(Dataset items)
== == ==

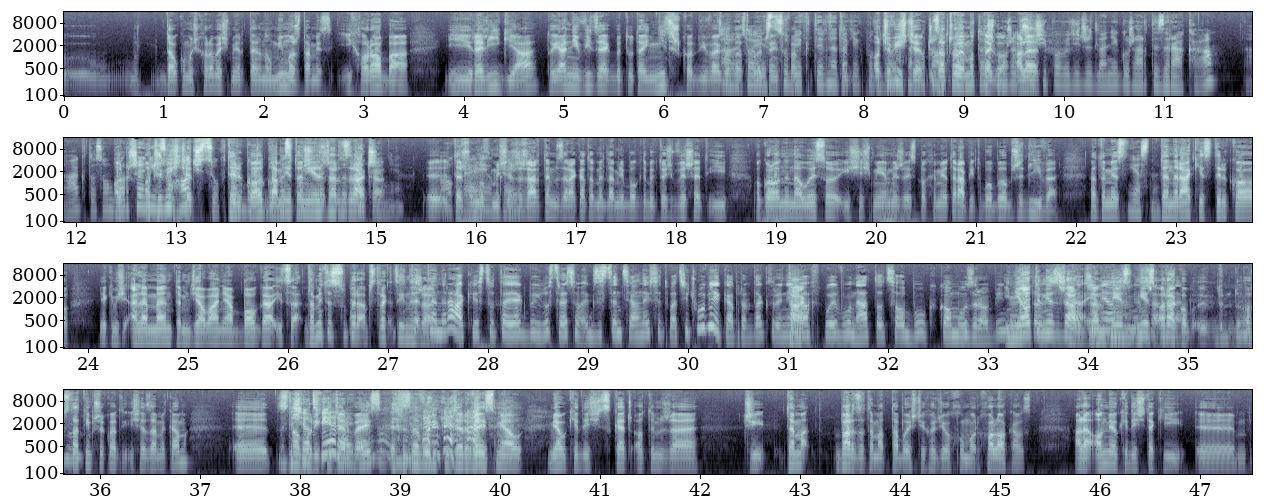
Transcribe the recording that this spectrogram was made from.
y, dał komuś chorobę śmiertelną, mimo że tam jest i choroba, i religia, to ja nie widzę jakby tutaj nic szkodliwego ale dla społeczeństwa. Ale to jest subiektywne, tak jak powiedziałeś Oczywiście, początku, zacząłem od tego, może ale... może powiedzieć, że dla niego żarty z raka, tak? To są gorsze o, niż oczywiście, uchodźców. Tylko tak? dla mnie to nie jest żart z raka. Nie? Okay, Też umówmy okay. się, że żartem z raka to my, dla mnie było, gdyby ktoś wyszedł i ogolony na łyso i się śmiejemy, że jest po chemioterapii. To byłoby obrzydliwe. Natomiast Jasne. ten rak jest tylko jakimś elementem działania Boga i co, dla mnie to jest super abstrakcyjny ten, żart. Ten rak jest tutaj jakby ilustracją egzystencjalnej sytuacji człowieka, prawda? Który nie tak. ma wpływu na to, co Bóg komu zrobi. No I nie o tym jest żart. Ta, żart nie, nie jest, nie jest o raku. Tak. Ostatni mhm. przykład i się zamykam. E, znowu Ricky Gervais, no. znowu Ricky Gervais miał, miał kiedyś sketch o tym, że Czyli bardzo temat tabu, jeśli chodzi o humor, Holokaust. Ale on miał kiedyś taki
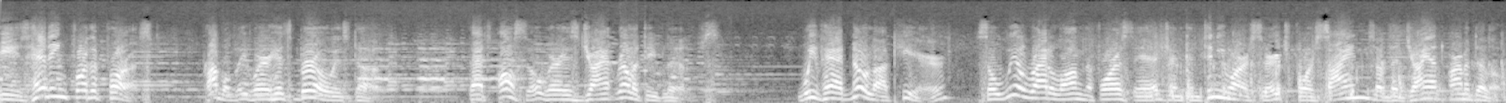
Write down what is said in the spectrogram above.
He's heading for the forest, probably where his burrow is dug. That's also where his giant relative lives. We've had no luck here, so we'll ride along the forest edge and continue our search for signs of the giant armadillo.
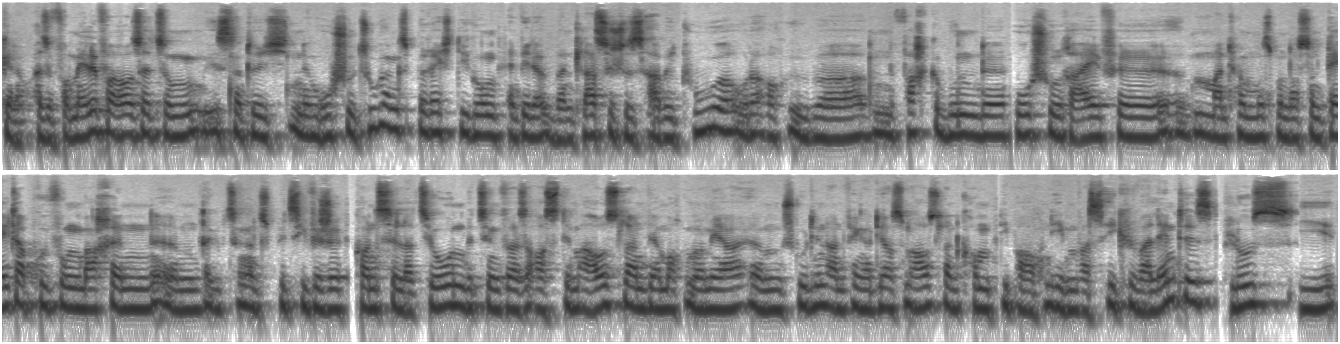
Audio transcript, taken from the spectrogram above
Genau, also formelle Voraussetzung ist natürlich eine Hochschulzugangsberechtigung, entweder über ein klassisches Abitur oder auch über eine fachgebundene Hochschulreife. Manchmal muss man noch so eine Delta-Prüfung machen. Ähm, da gibt es eine ganz spezifische Konstellation, beziehungsweise aus dem Ausland. Wir haben auch immer mehr ähm, Studienanfänger, die aus dem Ausland kommen. Die brauchen eben was Äquivalentes, plus die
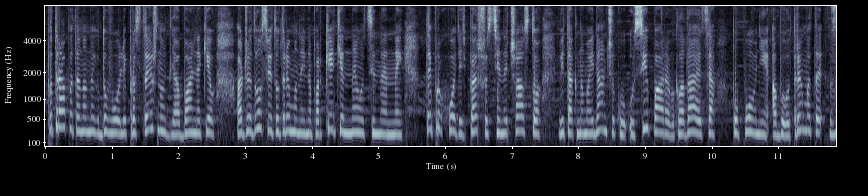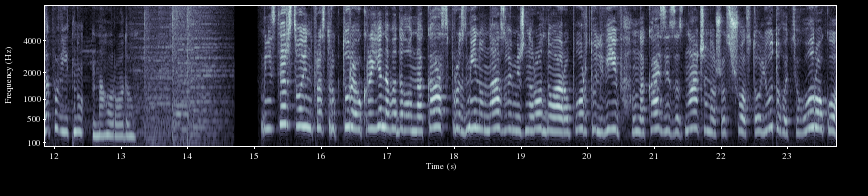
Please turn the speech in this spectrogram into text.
Потрапити на них доволі престижно для бальників, адже досвід, отриманий на паркеті, неоціненний. Та й проходять не часто. Відтак на майданчику усі пари викладаються по повній, аби отримати заповітну нагороду. Міністерство інфраструктури України видало наказ про зміну назви міжнародного аеропорту Львів. У наказі зазначено, що з 6 лютого цього року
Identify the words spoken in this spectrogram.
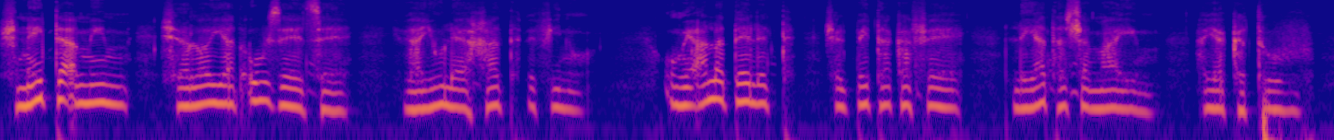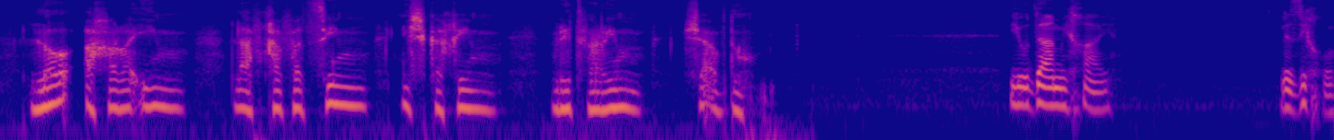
שני טעמים שלא ידעו זה את זה, והיו לאחד בפינו. ומעל הדלת של בית הקפה, ליד השמיים, היה כתוב, לא אחראים לחפצים נשכחים ולדברים שעבדו. יהודה עמיחי, לזכרו.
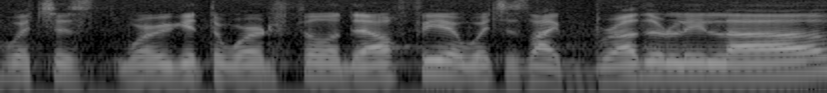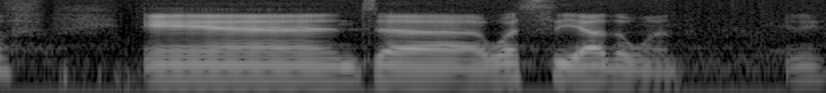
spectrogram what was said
which is where we get the word Philadelphia, which is like brotherly love. And uh, what's the other one? Any?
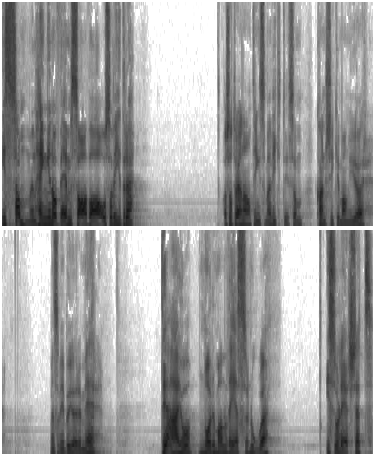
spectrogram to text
i sammenhengen og hvem sa hva osv. Og så tror jeg en annen ting som er viktig, som kanskje ikke mange gjør, men som vi bør gjøre mer, det er jo når man leser noe isolert sett,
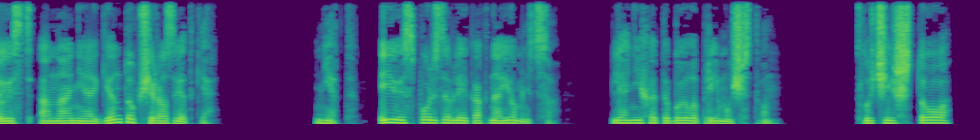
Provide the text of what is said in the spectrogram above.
То есть она не агент общей разведки? Нет, ее использовали как наемницу. Для них это было преимуществом. В случае что,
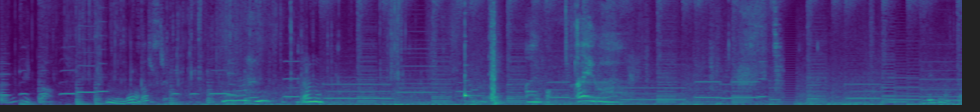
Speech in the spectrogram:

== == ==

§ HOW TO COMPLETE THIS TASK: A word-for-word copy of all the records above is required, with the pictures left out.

§ EXERCISE RESPONSE:
Transcribe the recording that this spectrogram was made from.
y, dał komuś chorobę śmiertelną, mimo że tam jest i choroba, i religia, to ja nie widzę jakby tutaj nic szkodliwego ale dla społeczeństwa. Ale to jest subiektywne, tak jak powiedziałeś Oczywiście, początku, zacząłem od tego, może ale... może powiedzieć, że dla niego żarty z raka, tak? To są gorsze o, niż oczywiście, uchodźców. Tylko tak? dla mnie to nie jest żart z raka. Nie? Okay, Też umówmy okay. się, że żartem z raka to my, dla mnie było, gdyby ktoś wyszedł i ogolony na łyso i się śmiejemy, że jest po chemioterapii. To byłoby obrzydliwe. Natomiast Jasne. ten rak jest tylko jakimś elementem działania Boga i co, dla mnie to jest super abstrakcyjny ten, żart. Ten rak jest tutaj jakby ilustracją egzystencjalnej sytuacji człowieka, prawda? Który nie tak. ma wpływu na to, co Bóg komu zrobi. No I nie o tym jest żart. Ta, żart nie, nie jest, nie jest o raku. Tak. Ostatni mhm. przykład i się zamykam. E, znowu Ricky Gervais, no. znowu Ricky Gervais miał, miał kiedyś sketch o tym, że Czyli bardzo temat tabu, jeśli chodzi o humor, Holokaust. Ale on miał kiedyś taki
Write down what is said in the spectrogram above.
He's heading for the forest, probably where his burrow is dug. That's also where his giant relative lives. We've had no luck here, so we'll ride along the forest edge and continue our search for signs of the giant armadillo.
Audio transcript, taken from the spectrogram above
Genau, also formelle Voraussetzung ist natürlich eine Hochschulzugangsberechtigung, entweder über ein klassisches Abitur oder auch über eine fachgebundene Hochschulreife. Manchmal muss man noch so eine Delta-Prüfung machen. Ähm, da gibt es eine ganz spezifische Konstellation, beziehungsweise aus dem Ausland. Wir haben auch immer mehr ähm, Studienanfänger, die aus dem Ausland kommen. Die brauchen eben was Äquivalentes, plus die
Please turn the speech in this spectrogram into text.
Потрапити на них доволі престижно для бальників, адже досвід, отриманий на паркеті, неоціненний. Та й проходять не часто. Відтак на майданчику усі пари викладаються по повній, аби отримати заповітну нагороду. Міністерство інфраструктури України видало наказ про зміну назви міжнародного аеропорту Львів. У наказі зазначено, що з 6 лютого цього року
Identify the words spoken in this spectrogram.
שני טעמים שלא ידעו זה את זה, והיו לאחד בפינו. ומעל הדלת של בית הקפה, ליד השמיים, היה כתוב, לא אחראים לחפצים נשכחים ולדברים שעבדו. יהודה עמיחי, לזכרו.
spectrogram what was said
which is where we get the word Philadelphia, which is like brotherly love. And uh, what's the other one? Any?
spectrogram to text
i sammenhengen og hvem sa hva osv. Og så tror jeg en annen ting som er viktig, som kanskje ikke mange gjør, men som vi bør gjøre mer, det er jo når man leser noe isolert sett,
Provide the text of what is said in the spectrogram above.
То есть она не агент общей разведки? Нет, ее использовали как наемницу. Для них это было преимуществом. В случае что,
Speech in the spectrogram:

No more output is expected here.